● **Problem to solve**:
Write out exactly the lines from the one containing "Can you transcribe" to the end of the material, both ends included, and nothing else. Leave pictures out.

Entries provided START

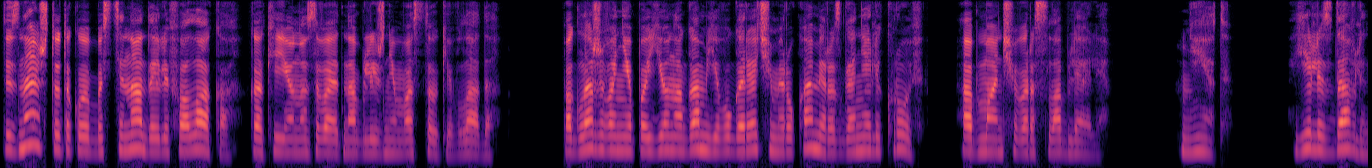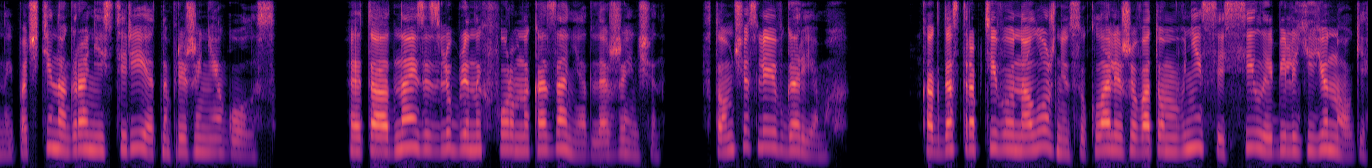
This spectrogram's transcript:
Ты знаешь, что такое бастинада или фалака, как ее называют на Ближнем Востоке, Влада? Поглаживание по ее ногам его горячими руками разгоняли кровь, обманчиво расслабляли. Нет, еле сдавленный, почти на грани истерии от напряжения голос. Это одна из излюбленных форм наказания для женщин, в том числе и в гаремах. Когда строптивую наложницу клали животом вниз и силой били ее ноги,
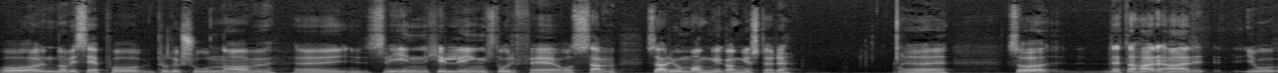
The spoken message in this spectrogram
Og når vi ser på produksjonen av eh, svin, kylling, storfe og sau, så er det jo mange ganger større. Eh, så dette her er jo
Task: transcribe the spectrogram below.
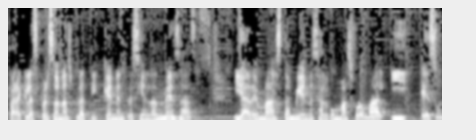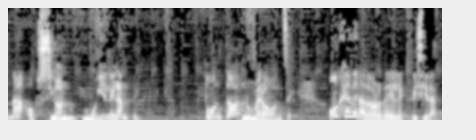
para que las personas platiquen entre sí en las mesas y además también es algo más formal y es una opción muy elegante. Punto número 11. Un generador de electricidad.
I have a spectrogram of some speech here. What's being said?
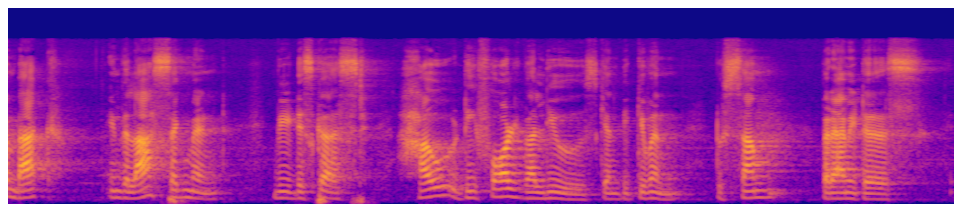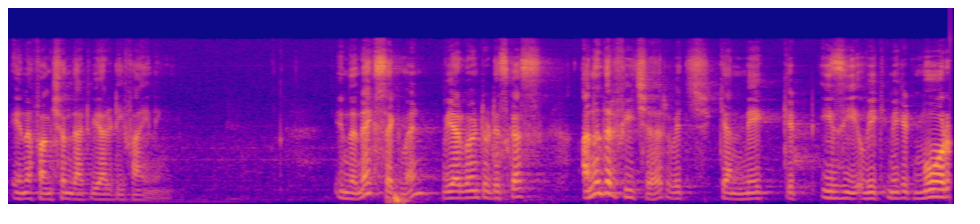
Welcome back. In the last segment we discussed how default values can be given to some parameters in a function that we are defining. In the next segment we are going to discuss another feature which can make it easy make it more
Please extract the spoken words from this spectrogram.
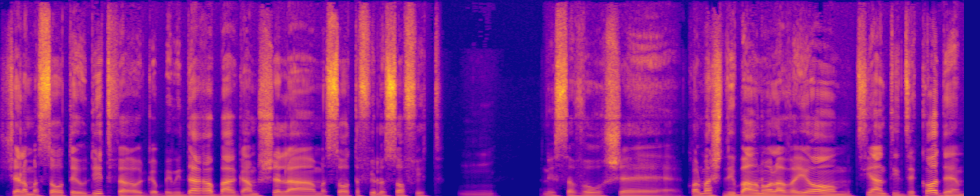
של המסורת היהודית, ובמידה רבה גם של המסורת הפילוסופית. אני סבור שכל מה שדיברנו עליו היום, ציינתי את זה קודם,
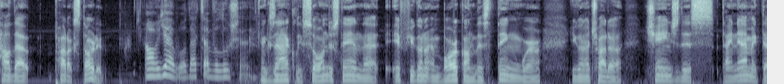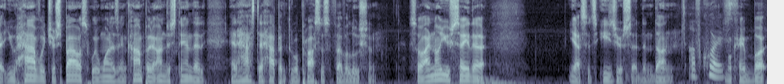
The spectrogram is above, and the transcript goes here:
how that product started Oh yeah, well that's evolution. Exactly. So understand that if you're going to embark on this thing where you're going to try to change this dynamic that you have with your spouse where one is incompetent, understand that it has to happen through a process of evolution. So I know you say that yes, it's easier said than done. Of course. Okay, but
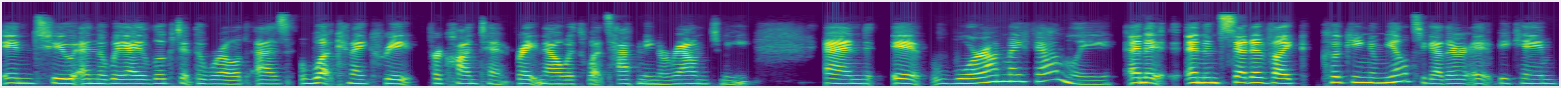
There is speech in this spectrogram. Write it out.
into and the way I looked at the world as what can I create for content right now with what's happening around me. And it wore on my family. And it and instead of like cooking a meal together, it became,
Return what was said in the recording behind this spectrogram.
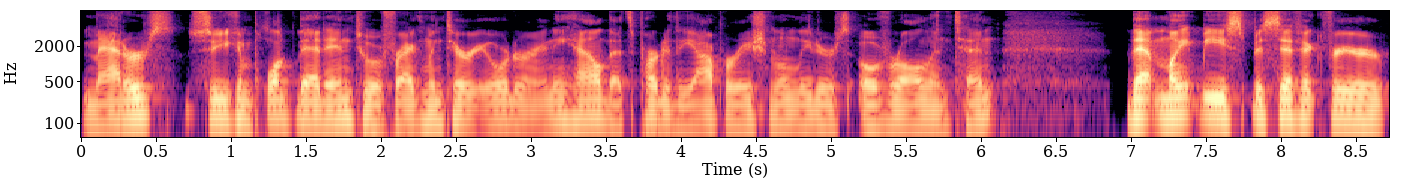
matters. So you can plug that into a fragmentary order anyhow. That's part of the operational leader's overall intent. That might be specific for your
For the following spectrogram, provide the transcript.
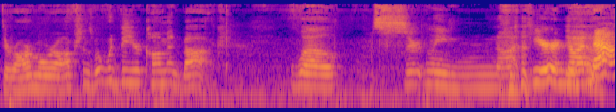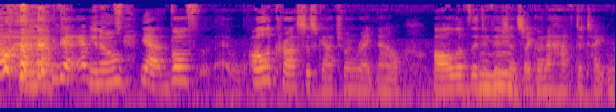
there are more options. What would be your comment back? Well, certainly not here, not Yeah. now. Yeah. Yeah, You know? yeah, both all across Saskatchewan right now. All of the divisions are going to have to tighten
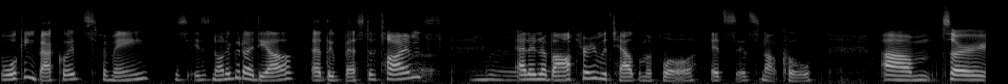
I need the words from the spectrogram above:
walking backwards for me is, is not a good idea at the best of times. And in a bathroom with towels on the floor, it's it's not cool. Um, so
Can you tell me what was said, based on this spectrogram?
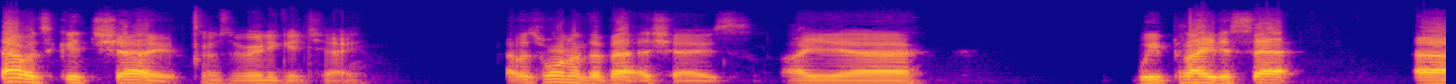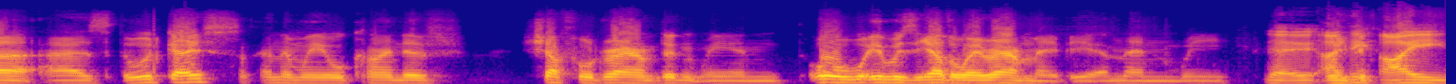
That was a good show. It was a really good show. That was one of the better shows. I uh, we played a set uh, as the Wood Ghosts, and then we all kind of shuffled round, didn't we? And or it was the other way around, maybe. And then we No, I think I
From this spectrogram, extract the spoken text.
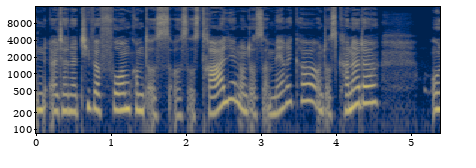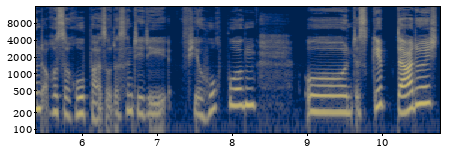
in alternativer Form kommt aus, aus Australien und aus Amerika und aus Kanada und auch aus Europa. So, das sind die, die vier Hochburgen. Und es gibt dadurch,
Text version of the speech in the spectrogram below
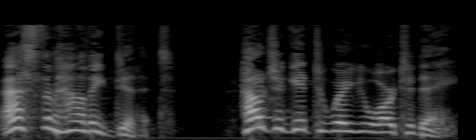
Ask them how they did it. How'd you get to where you are today?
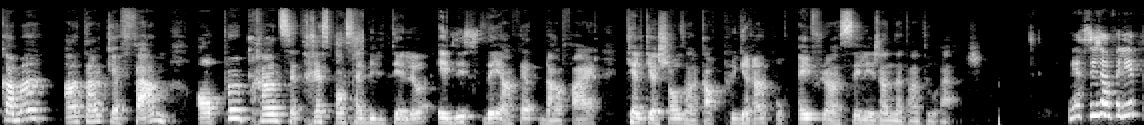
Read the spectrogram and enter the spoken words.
comment, en tant que femme, on peut prendre cette responsabilité-là et décider, en fait, d'en faire quelque chose encore plus grand pour influencer les gens de notre entourage. Merci Jean-Philippe.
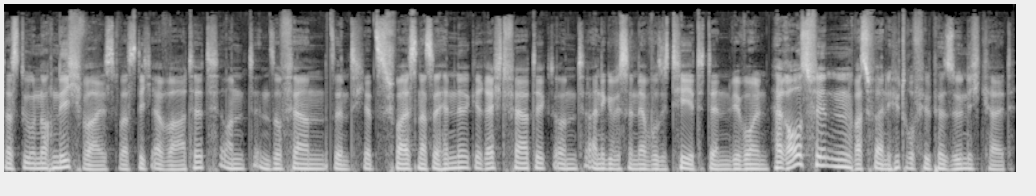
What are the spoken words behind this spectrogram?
dass du noch nicht weißt, was dich erwartet und insofern sind jetzt schweißnasse Hände gerechtfertigt und eine gewisse Nervosität, denn wir wollen herausfinden, was für eine Hydrophil Persönlichkeit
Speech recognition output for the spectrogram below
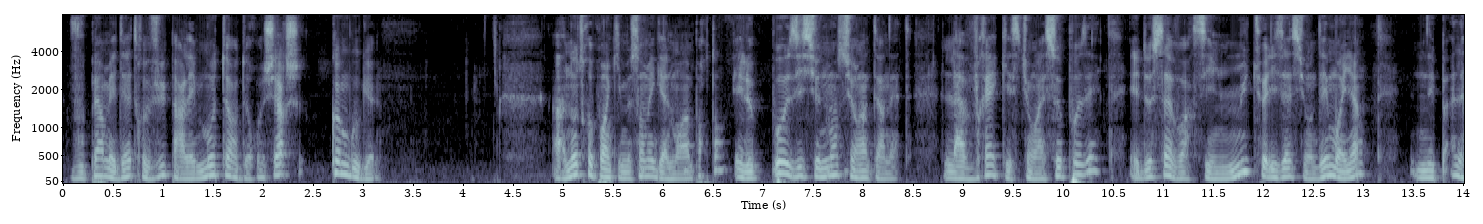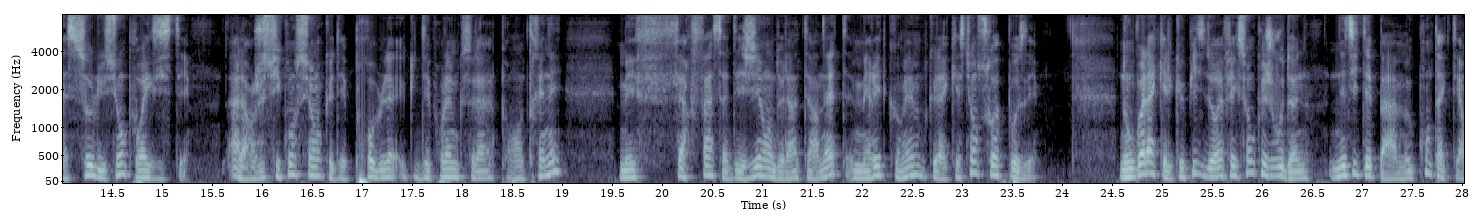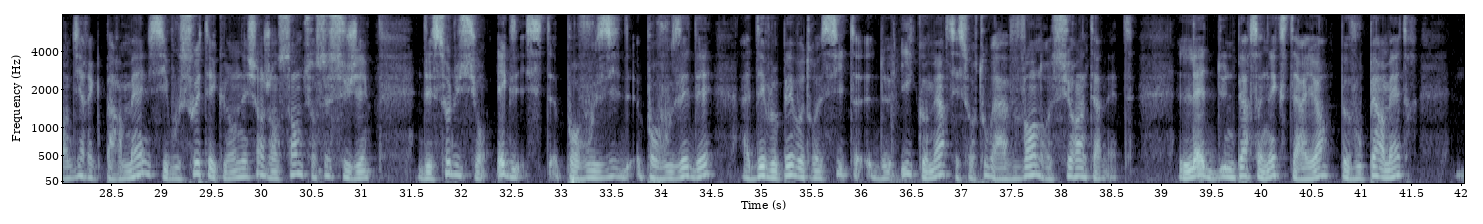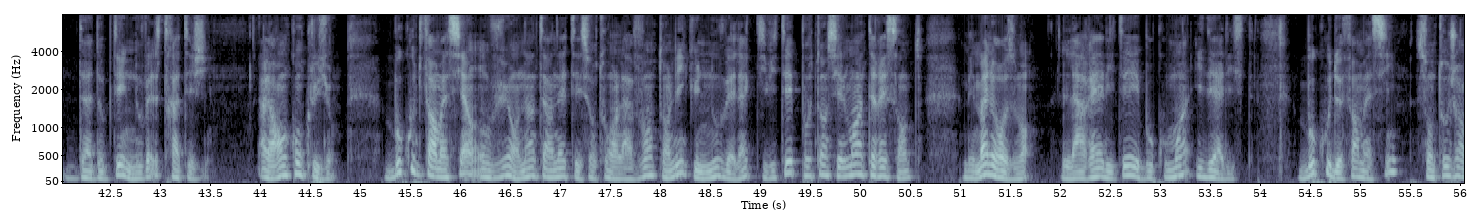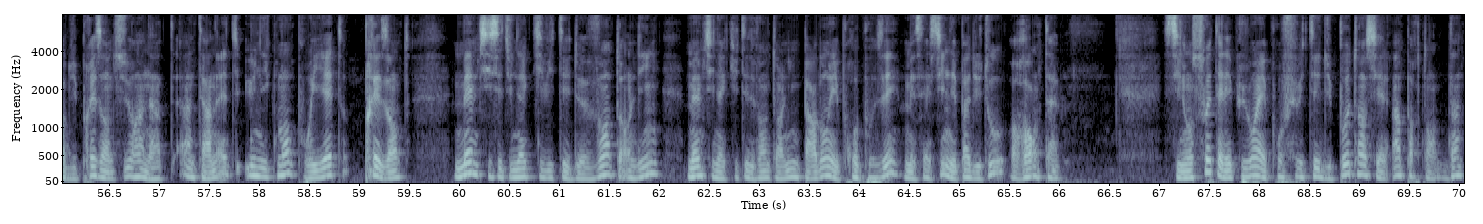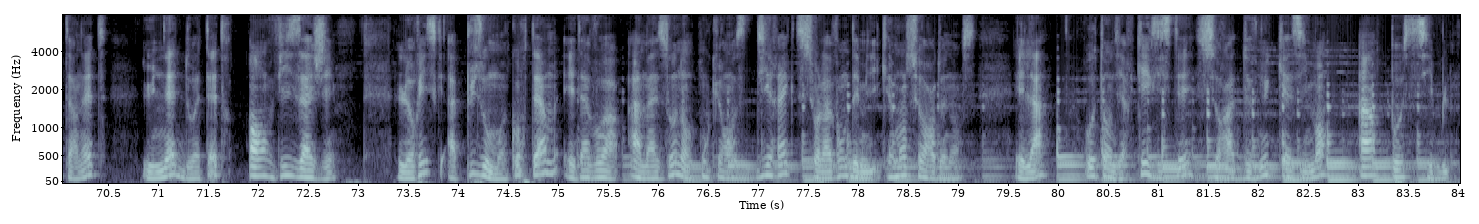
vous permet d'être vu par les moteurs de recherche comme Google. Un autre point qui me semble également important est le positionnement sur Internet. La vraie question à se poser est de savoir si une mutualisation des moyens n'est pas la solution pour exister. Alors, je suis conscient que des, problèmes, que cela peut entraîner, mais faire face à des géants de l'Internet mérite quand même que la question soit posée. Donc voilà quelques pistes de réflexion que je vous donne. N'hésitez pas à me contacter en direct par mail si vous souhaitez que l'on échange ensemble sur ce sujet. Des solutions existent pour vous aider à développer votre site de e-commerce et surtout à vendre sur Internet. L'aide d'une personne extérieure peut vous permettre d'adopter une nouvelle stratégie. Alors en conclusion, beaucoup de pharmaciens ont vu en Internet et surtout en la vente en ligne une nouvelle activité potentiellement intéressante. Mais malheureusement, la réalité est beaucoup moins idéaliste. Beaucoup de pharmacies sont aujourd'hui présentes sur un Internet uniquement pour y être présentes, même si c'est une activité de vente en ligne, même si une activité de vente en ligne est proposée, mais celle-ci n'est pas du tout rentable. Si l'on souhaite aller plus loin et profiter du potentiel important d'Internet, une aide doit être envisagée. Le risque à plus ou moins court terme est d'avoir Amazon en concurrence directe sur la vente des médicaments sur ordonnance. Et là, autant dire qu'exister sera devenu quasiment impossible.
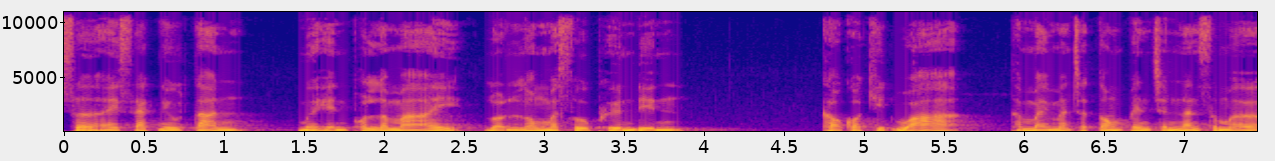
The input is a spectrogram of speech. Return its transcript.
เซอร์ไอแซคนิวตันเมื่อเห็นผลไม้หล่นลงมาสู่พื้นดิน เขาก็คิดว่า ทำไมมันจะต้องเป็นเช่นนั้นเสมอ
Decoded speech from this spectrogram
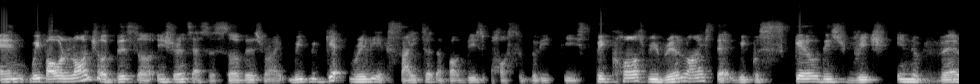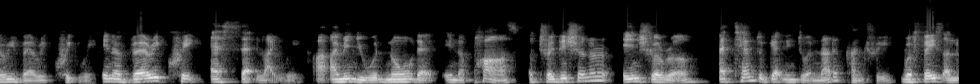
And with our launch of this uh, insurance as a service, right, we, we get really excited about these possibilities because we realize that we could scale this reach in a very, very quick way, in a very quick asset light way. I mean, you would know that in the past, a traditional insurer attempt to get into another country will face a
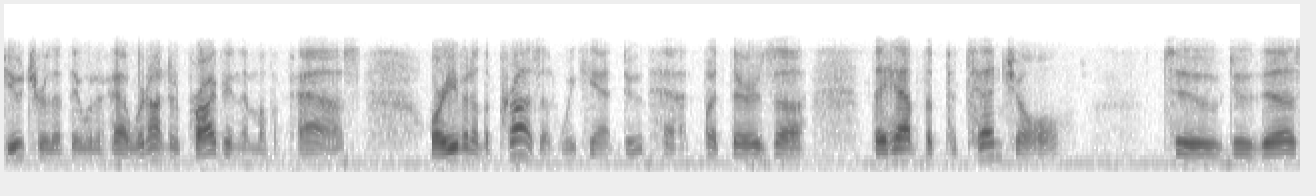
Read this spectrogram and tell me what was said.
future that they would have had. We're not depriving them of a past or even of the present. We can't do that. But there's uh, they have the potential to do this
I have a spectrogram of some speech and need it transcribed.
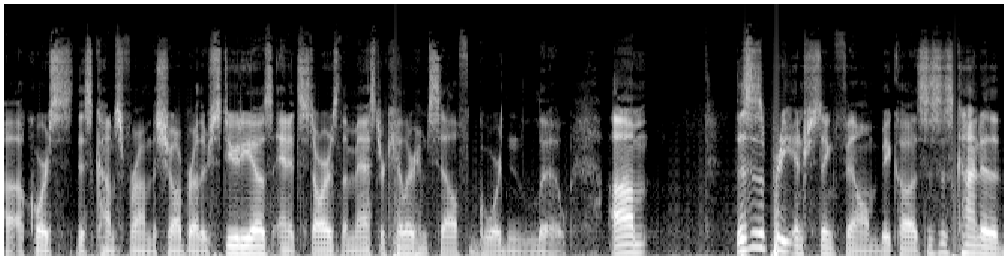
Uh, of course, this comes from the Shaw Brothers Studios, and it stars the master killer himself, Gordon Liu. Um, this is a pretty interesting film because this is kind of.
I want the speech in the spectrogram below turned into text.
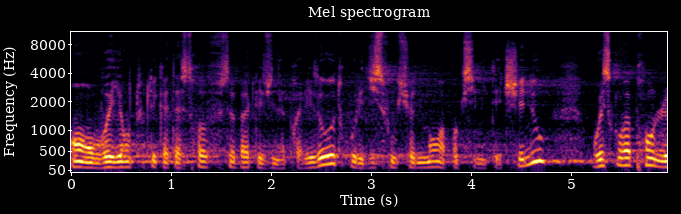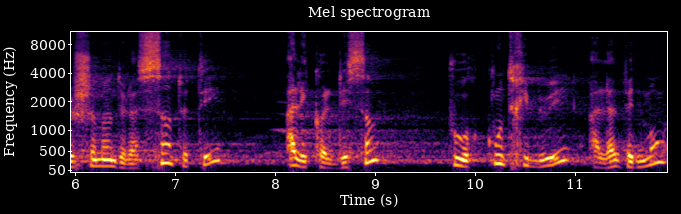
en voyant toutes les catastrophes se battre les unes après les autres, ou les dysfonctionnements à proximité de chez nous, ou est-ce qu'on va prendre le chemin de la sainteté à l'école des saints pour contribuer à l'avènement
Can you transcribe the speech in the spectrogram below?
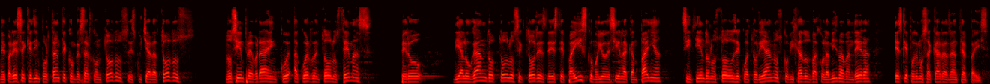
Me parece que es importante conversar con todos, escuchar a todos. No siempre habrá acuerdo en todos los temas, pero dialogando todos los sectores de este país, como yo decía en la campaña, sintiéndonos todos ecuatorianos, cobijados bajo la misma bandera, es que podemos sacar adelante al país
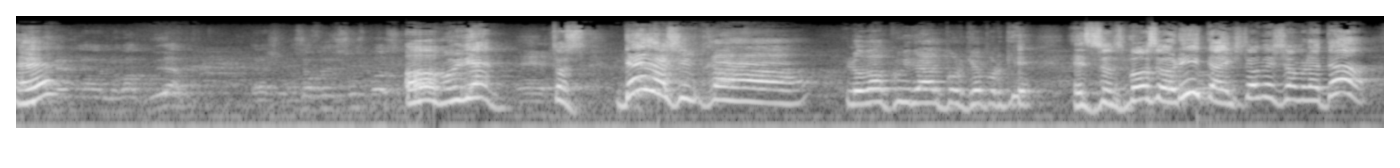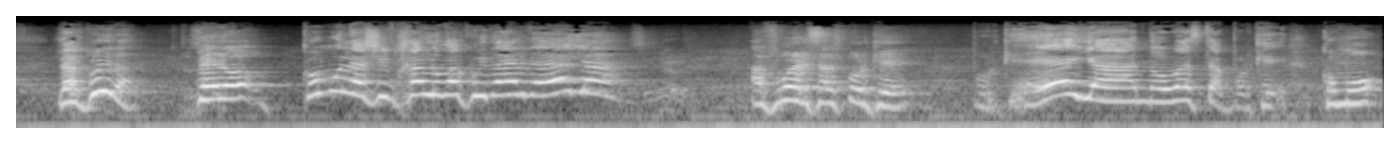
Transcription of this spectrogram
¿Eh? Oh, muy bien. Entonces, de la shivja lo va a cuidar. ¿Por qué? Porque es su esposo ahorita. Y me Shamratá. La cuida. Pero, ¿cómo la shivja lo va a cuidar de ella? A fuerzas, ¿por qué? Porque ella no va a estar. Porque como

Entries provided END

● **Solution**:
Can you transcribe the speech in the spectrogram below?
Me parece que es importante conversar con todos, escuchar a todos. No siempre habrá acuerdo en todos los temas, pero dialogando todos los sectores de este país, como yo decía en la campaña, sintiéndonos todos ecuatorianos, cobijados bajo la misma bandera, es que podemos sacar adelante al país
Transcription of this spectrogram
¿Eh? Oh, muy bien. Entonces, de la shivja lo va a cuidar. ¿Por qué? Porque es su esposo ahorita. Y me Shamratá. La cuida. Pero, ¿cómo la shivja lo va a cuidar de ella? A fuerzas, ¿por qué? Porque ella no va a estar. Porque como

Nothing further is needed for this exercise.